There's a lesson there for needing and heeding COVID experts.

Bright spots elusive

I did go looking for bright spots as I wrote this. They're not plentiful.

A recent news story offered a tantalizing possibility. "Scientists at the Walter Reed Army Institute of Research expect to announce that they have developed a vaccine that is effective against COVID-19 and all its variants, even Omicron, as well as previous SARS-origin viruses that have killed millions of people worldwide,'' reported Defense One last month.

That the military is developing a vaccine makes sense. A pathogen that can swiftly lay troops low is a national security threat. A vaccine effective against all variants, couldn't that be a game-changer?

The disappointing answer is "probably not," and we have only ourselves to blame.

Mayo's Poland is a leading vaccine expert and past president of the nation's Defense Health Board.

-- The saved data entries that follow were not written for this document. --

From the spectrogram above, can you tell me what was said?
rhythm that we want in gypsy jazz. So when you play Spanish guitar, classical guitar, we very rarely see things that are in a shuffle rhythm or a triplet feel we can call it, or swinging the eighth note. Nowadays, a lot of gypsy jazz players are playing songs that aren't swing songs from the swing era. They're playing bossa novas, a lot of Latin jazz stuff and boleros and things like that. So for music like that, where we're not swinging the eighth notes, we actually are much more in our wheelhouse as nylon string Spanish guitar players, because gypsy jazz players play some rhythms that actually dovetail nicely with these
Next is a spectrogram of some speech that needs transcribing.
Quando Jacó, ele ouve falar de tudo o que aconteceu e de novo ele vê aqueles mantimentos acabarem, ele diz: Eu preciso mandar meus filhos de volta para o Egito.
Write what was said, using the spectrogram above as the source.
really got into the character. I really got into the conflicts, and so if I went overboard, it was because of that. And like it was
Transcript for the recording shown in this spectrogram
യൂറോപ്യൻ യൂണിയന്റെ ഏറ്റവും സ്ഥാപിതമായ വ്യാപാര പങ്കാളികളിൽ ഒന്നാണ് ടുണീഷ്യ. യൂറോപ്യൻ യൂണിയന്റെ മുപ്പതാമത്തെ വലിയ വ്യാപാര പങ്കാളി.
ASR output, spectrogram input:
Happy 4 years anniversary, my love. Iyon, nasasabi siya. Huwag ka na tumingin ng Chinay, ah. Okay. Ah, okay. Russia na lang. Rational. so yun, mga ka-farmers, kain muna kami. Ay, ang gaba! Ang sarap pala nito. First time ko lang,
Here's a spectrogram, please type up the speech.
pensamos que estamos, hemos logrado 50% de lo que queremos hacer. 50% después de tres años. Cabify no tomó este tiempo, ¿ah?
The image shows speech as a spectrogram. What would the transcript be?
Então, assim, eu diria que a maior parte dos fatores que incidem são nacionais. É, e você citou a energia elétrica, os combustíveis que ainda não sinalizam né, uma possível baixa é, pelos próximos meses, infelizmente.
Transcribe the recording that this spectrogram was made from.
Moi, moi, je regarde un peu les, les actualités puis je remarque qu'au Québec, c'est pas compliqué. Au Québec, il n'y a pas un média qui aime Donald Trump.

He's followed the Walter Reed effort. He's also researching another vaccine.

Poland wished "godspeed" to the Army researchers, but cautioned that their vaccine is in very early stages of testing. Human trials could also be challenging because of the need to test it in unvaccinated people. Most people in the United States and Europe willing to be vaccinated already have been, necessitating finding volunteers further afield, which could slow progress.

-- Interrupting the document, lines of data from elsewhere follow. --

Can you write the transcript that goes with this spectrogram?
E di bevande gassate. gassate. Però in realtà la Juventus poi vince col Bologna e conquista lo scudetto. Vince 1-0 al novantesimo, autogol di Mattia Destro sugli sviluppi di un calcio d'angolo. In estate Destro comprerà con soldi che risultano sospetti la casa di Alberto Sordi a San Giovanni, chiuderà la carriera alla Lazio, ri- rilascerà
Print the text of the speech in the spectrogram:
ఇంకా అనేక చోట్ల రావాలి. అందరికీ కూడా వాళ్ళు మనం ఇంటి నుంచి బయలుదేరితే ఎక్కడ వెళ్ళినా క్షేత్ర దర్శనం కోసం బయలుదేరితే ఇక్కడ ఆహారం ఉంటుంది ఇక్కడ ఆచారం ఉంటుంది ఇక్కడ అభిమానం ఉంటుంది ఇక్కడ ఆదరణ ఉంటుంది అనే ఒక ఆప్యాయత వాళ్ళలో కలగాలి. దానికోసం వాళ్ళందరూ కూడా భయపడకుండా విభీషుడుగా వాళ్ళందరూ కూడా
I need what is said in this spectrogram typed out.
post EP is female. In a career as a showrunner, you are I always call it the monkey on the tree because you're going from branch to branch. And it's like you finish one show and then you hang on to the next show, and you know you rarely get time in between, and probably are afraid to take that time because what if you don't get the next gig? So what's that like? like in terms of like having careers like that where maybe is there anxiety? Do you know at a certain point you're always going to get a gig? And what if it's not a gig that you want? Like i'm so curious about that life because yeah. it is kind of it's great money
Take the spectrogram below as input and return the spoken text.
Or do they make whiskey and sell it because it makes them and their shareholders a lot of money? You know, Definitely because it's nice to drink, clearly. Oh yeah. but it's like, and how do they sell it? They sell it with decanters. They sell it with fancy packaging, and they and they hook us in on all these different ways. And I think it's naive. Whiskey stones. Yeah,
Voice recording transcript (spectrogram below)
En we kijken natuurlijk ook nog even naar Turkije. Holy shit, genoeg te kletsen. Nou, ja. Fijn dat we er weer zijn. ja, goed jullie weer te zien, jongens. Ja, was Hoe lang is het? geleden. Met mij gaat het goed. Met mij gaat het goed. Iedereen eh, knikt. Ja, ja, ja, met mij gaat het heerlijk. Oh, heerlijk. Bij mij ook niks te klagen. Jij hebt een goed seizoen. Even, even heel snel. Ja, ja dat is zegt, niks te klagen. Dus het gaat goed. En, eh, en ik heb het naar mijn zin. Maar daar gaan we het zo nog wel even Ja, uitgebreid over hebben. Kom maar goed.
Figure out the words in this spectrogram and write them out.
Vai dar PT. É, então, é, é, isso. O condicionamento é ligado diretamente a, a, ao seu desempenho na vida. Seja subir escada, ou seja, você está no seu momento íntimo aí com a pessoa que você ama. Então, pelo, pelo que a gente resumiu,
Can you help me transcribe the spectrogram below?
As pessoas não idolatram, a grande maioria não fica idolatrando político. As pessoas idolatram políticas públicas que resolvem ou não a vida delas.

But even if Poland or others could develop the perfect vaccine, there's a still a big problem. Far too many are simply unwilling to get vaccinated. Vaccines are plentiful and free in the United States. So are boosters. Yet just 67% of those eligible are considered fully vaccinated. Just 39% of those fully vaccinated are boosted.

With so many unprotected, that leaves what Poland calls a large "reservoir" for the virus to keep churning, develop new variants and outpace efforts to control it. Adding to this concern: the vast parts of the world, mainly in less developed countries, where so many have not had access to the shots.

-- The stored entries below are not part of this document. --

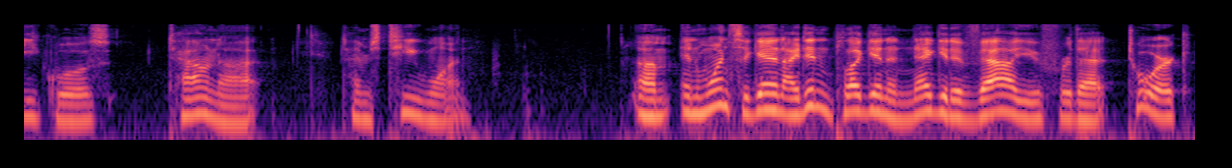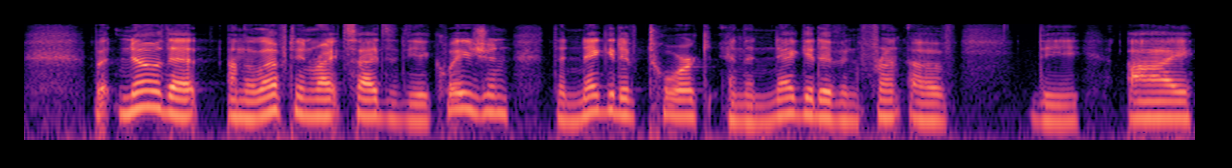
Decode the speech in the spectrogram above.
equals tau naught times t1. Um, and once again, I didn't plug in a negative value for that torque, but know that on the left and right sides of the equation, the negative torque and the negative in front of the I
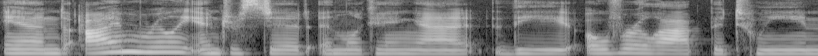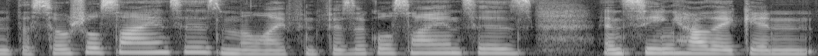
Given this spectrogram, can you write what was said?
And I'm really interested in looking at the overlap between the social sciences and the life and physical sciences and seeing how they can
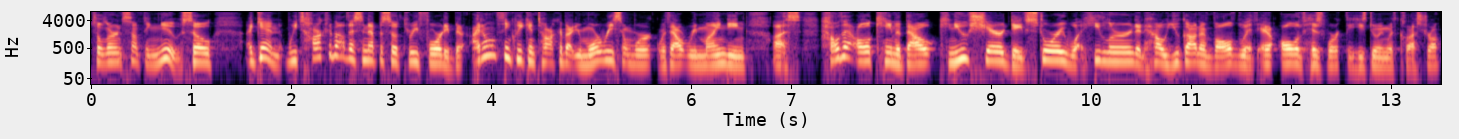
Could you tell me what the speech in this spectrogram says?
to learn something new. So again we talked about this in episode 340 but i don't think we can talk about your more recent work without reminding us how that all came about can you share Dave's story, what he learned, and how you got involved with all of his work that he's doing with cholesterol?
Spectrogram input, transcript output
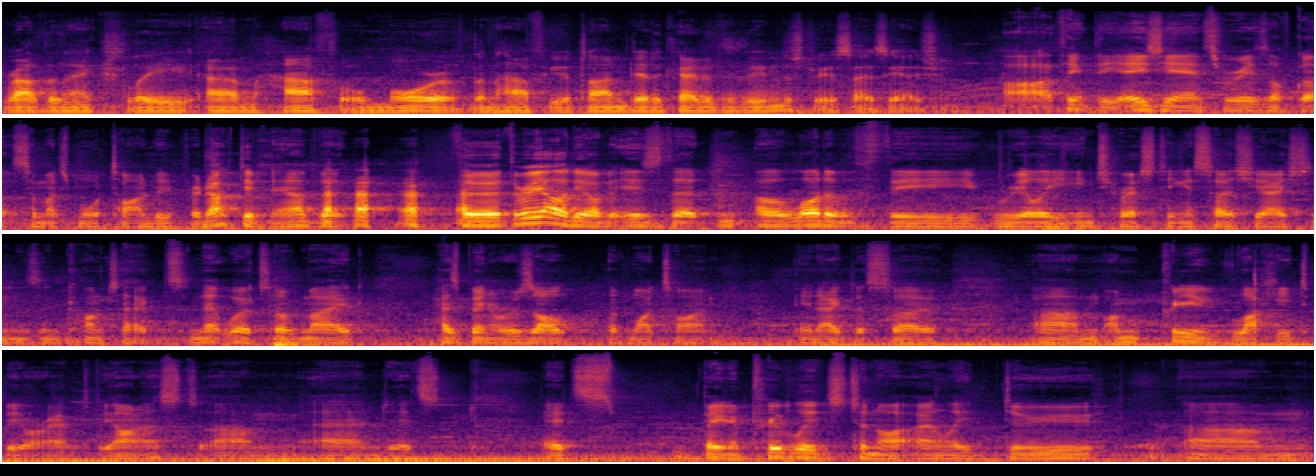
rather than actually um, half or more than half of your time dedicated to the industry association? Uh, I think the easy answer is I've got so much more time to be productive now. But the, the reality of it is that a lot of the really interesting associations and contacts and networks I've made has been a result of my time in AGDA. So um, I'm pretty lucky to be where I am, to be honest, um, and it's it's been a privilege to not only do um,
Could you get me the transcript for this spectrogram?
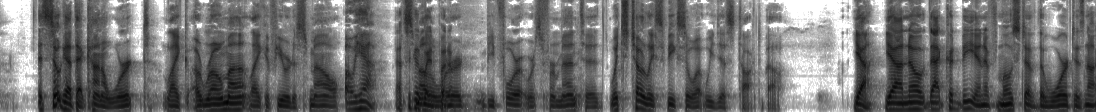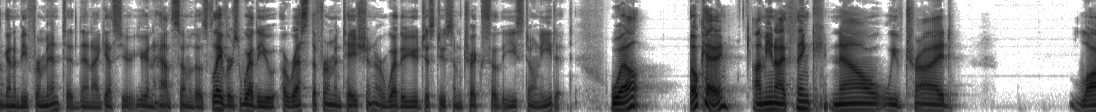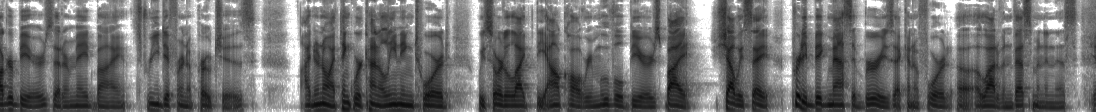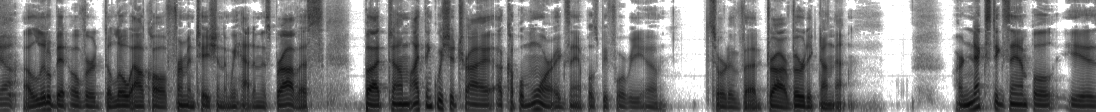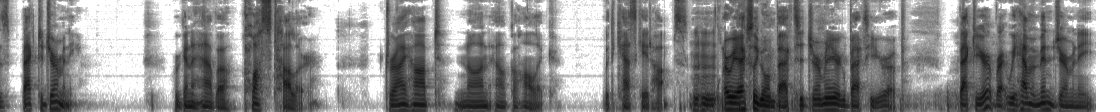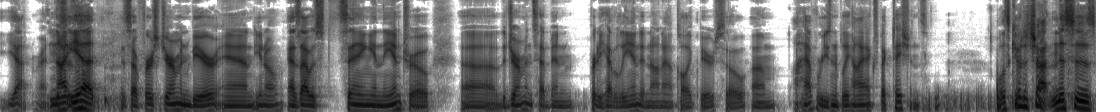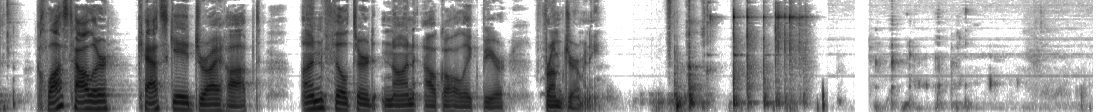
It's still got that kind of wort like aroma, like if you were to smell Oh yeah, that's a good way to put it. before it was fermented, which totally speaks to what we just talked about. Yeah, yeah, no, that could be. And if most of the wort is not going to be fermented, then I guess you're, you're going to have some of those flavors, whether you arrest the fermentation or whether you just do some tricks so the yeast don't eat it. Well, okay. I mean, I think now we've tried lager beers that are made by three different approaches. I don't know. I think we're kind of leaning toward we sort of like the alcohol removal beers by, shall we say, pretty big, massive breweries that can afford a, a lot of investment in this. Yeah. A little bit over the low alcohol fermentation that we had in this Bravus. But um, I think we should try a couple more examples before we um, sort of uh, draw our verdict on that. Our next example is back to Germany. We're going to have a Clausthaler, dry hopped, non alcoholic with Cascade hops. Mhm. Are we actually going back to Germany or back to Europe? Back to Europe, right? We haven't been to Germany yet, right? Not is- yet. It's our first German beer, and you know, as I was saying in the intro, uh, the Germans have been pretty heavily into non-alcoholic beers, so um, I have reasonably high expectations. Well, let's give it a shot. And this is Klaus Clausthaler Cascade Dry Hopped, unfiltered, non alcoholic beer from Germany.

Another complicating factor in controlling or eradicating COVID: the virus's spread in wildlife. One study found "more than 80% of the white-tailed deer sampled in Iowa between December 2020 and January 2021 tested positive." That could create another pathway for viral variants "that may prove a threat to wildlife and, possibly, to humans."

Thankfully, the vaccines continue to confer strong protection against severe COVID. We will need them for generations. "Your and my great-great-great-great grandchildren will be getting coronavirus vaccines," Poland said. "A) because we now have the technology but more importantly, B) because of the way we've handled this pandemic."

Acknowledge 'new normal'

Checking the Mayo Clinic COVID forecast does deliver some encouragement. Minnesota's omicron surge is predicted to peak this coming week and decline swiftly. Omicron's frightening spread could leave many with naturally acquired protection from COVID.

Does that translate into the pandemic's "end," meaning a shift from crisis to better control of the virus? It's a subject of debate, but it hinges partly how long that immunity lasts. Durability so far has not been encouraging. And of course, there are many other factors critical to moving out of crisis mode. Foremost: dropping caseloads and easing pressure on hospital capacity.

My own checklist also includes: testing that's cheap and abundant, wider availability of Paxlovid and other treatments, and vaccine eligibility for kids under 5. They are the only group not yet eligible for the shots, the most potent weapon against the virus. There's no moving on when little ones lack this vital protection.

The University of Minnesota's Michael Osterholm is among the medical experts calling for a "national strategy for a new normal.'' Among the sensible action items: setting benchmarks for when illness caused by COVID and other winter respiratory pathogens triggers mitigation recommendations.

Just formally acknowledging that there must be a "new normal" would be immensely helpful, too. The world has changed. It's time to make peace with that — smartly — and it doesn't mean throwing caution to the wind.

Jill Burcum is a Star Tribune editorial writer and a two-time Pulitzer Prize finalist. She writes about health care and other topics.